On Wednesday, I visited Great Yarmouth Charter Academy and I was truly blown away by how extraordinary the school has become in the space of 5 weeks. This blog post will summarise what I witnessed to be excellent practice:

Chanting Poetry: Invictus

Whilst pupils were entering the hall to go to assembly, I could hear lines from Invictus being chanted with such rhythm and passion. The drama teacher would recite a line in an animated fashion and he would project his voice to resonate to every corner of the room. Pupils would recite back the line or complete the sentence of the line. If it wasn’t good enough then the teacher would repeat the line and get the pupils to recite it again.

Peaceful Corridors

Pupils walked in silence, single-file, on the left hand side with their bag in their right hand. Pupils transitioned through the corridor smiling and greeting their teachers wishing them ‘Good Morning, Sir!’ ‘Good Morning, Miss’. There was no chaos. Pupils would arrive at their teacher’s door with a sense of urgency, purpose and desire to learn. I saw the transition between form time and period one and it was incredibly peaceful and pleasant. Teachers stood in the middle of the corridor reminding pupils of the corridor behaviour expected. One of the teachers remarked that this transition took one minute where in previous years pupils would be arriving 15-20 minutes late to class.


There has clearly been a huge push on uniform because pupils looked incredibly professional. Pupils’ shirts are tucked in, skirts at the knee, ties are immaculate and also hiding their shirt’s top button. I didn’t see any pupils wearing hoodies, coats or trainers. Pupils with scrappy uniform would be dealt with straight away.

Silent lessons

The school’s headteacher,  Barry Smith, took me around to see lots of different lessons. This was the highlight of my visit. Every classroom I walked into I saw pupils SLANTing. They were in silence listening to the teacher talking or watching the teacher writing on the board. I didn’t see any low level disruption in all of the classroom I walked into. I didn’t hear or see pupils whispering to each other, passing notes or speaking rudely or being disrespectful to their teacher. More importantly, I didn’t see a difference between how the kids were SLANTing before Barry entered the room compared to after he had entered. Why? This is because they were SLANTing throughout the lesson.

I went to two English lessons, and in one lesson pupils were in silence writing an essay about different overarching themes of the play, Romeo and Juliet. In the second lesson, I saw a pupil detail the context behind the poem, London, using a wide range of sophisticated language. I was almost brought to tears hearing an eleven-year old pupil share accurate insights into the poem in such a confident and articulate manner. His teacher was so pleased and she showered him with praise.

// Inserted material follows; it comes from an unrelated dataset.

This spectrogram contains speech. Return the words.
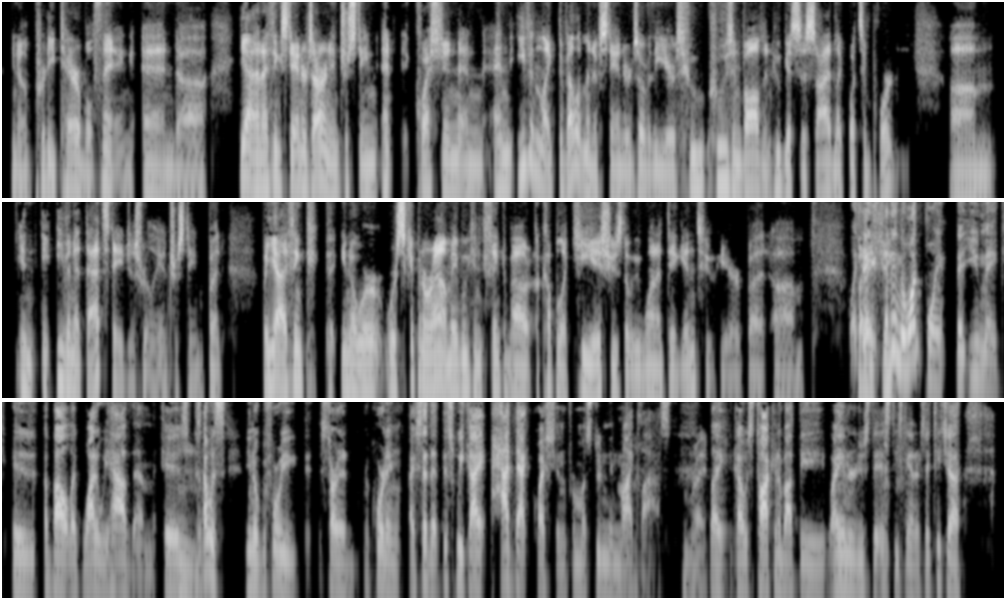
you know pretty terrible thing. And uh yeah and i think standards are an interesting question. And and even like development of standards over the years who who's involved and who gets to decide like what's important. Um in even at that stage is really interesting. But but yeah i think uh, you know we're we're skipping around. Maybe we can think about a couple of key issues that we want to dig into here but um well, I, think, I, think, I, think, the one point that you make is about like why do we have them is because mm. I was you know before we started recording I said that this week I had that question from a student in my class. Right. Like I was talking about the I introduced the ISTE standards. They teach a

I watched the Head of Maths teach and she was the respected authority in the classroom. Her pupils were listening intently, they were SLANTing and speedily working away to complete their worksheet of questions. I saw a full 40 minutes of teaching and learning. No disruptions. Every second mattered and every second was utilised for learning.

Pursuit of Happiness

Pupils and teachers are genuinely happy at Charter Academy. Pupils are learning because teachers are able to teach with a clear and consistent behaviour policy being implemented in the school. I ate lunch with the pupils and lots of them shared their joy of being able to learn. More importantly, teachers are beaming with pride over how well-behaved and keen their pupils are to learn. One pupil was very honest and admitted to being the pupil who would truant and hide in the toilets. She admitted how behind she is academically due to the hours she spent outside of the classroom and is now doing extra revision at home and attending after school catch-up classes.

One of the Prefects I found standing in the crowd during break shared with me “I am really loving school. I am learning more than I ever thought possible. My teachers are great. Mr Smith has turned around my school. I am proud to be Charter.”

It is very early days but the school is a wonderful place to be for pupils and teachers and I’m very excited to see what Barry and his team achieve. Thank you to all who had me in theirclassroom!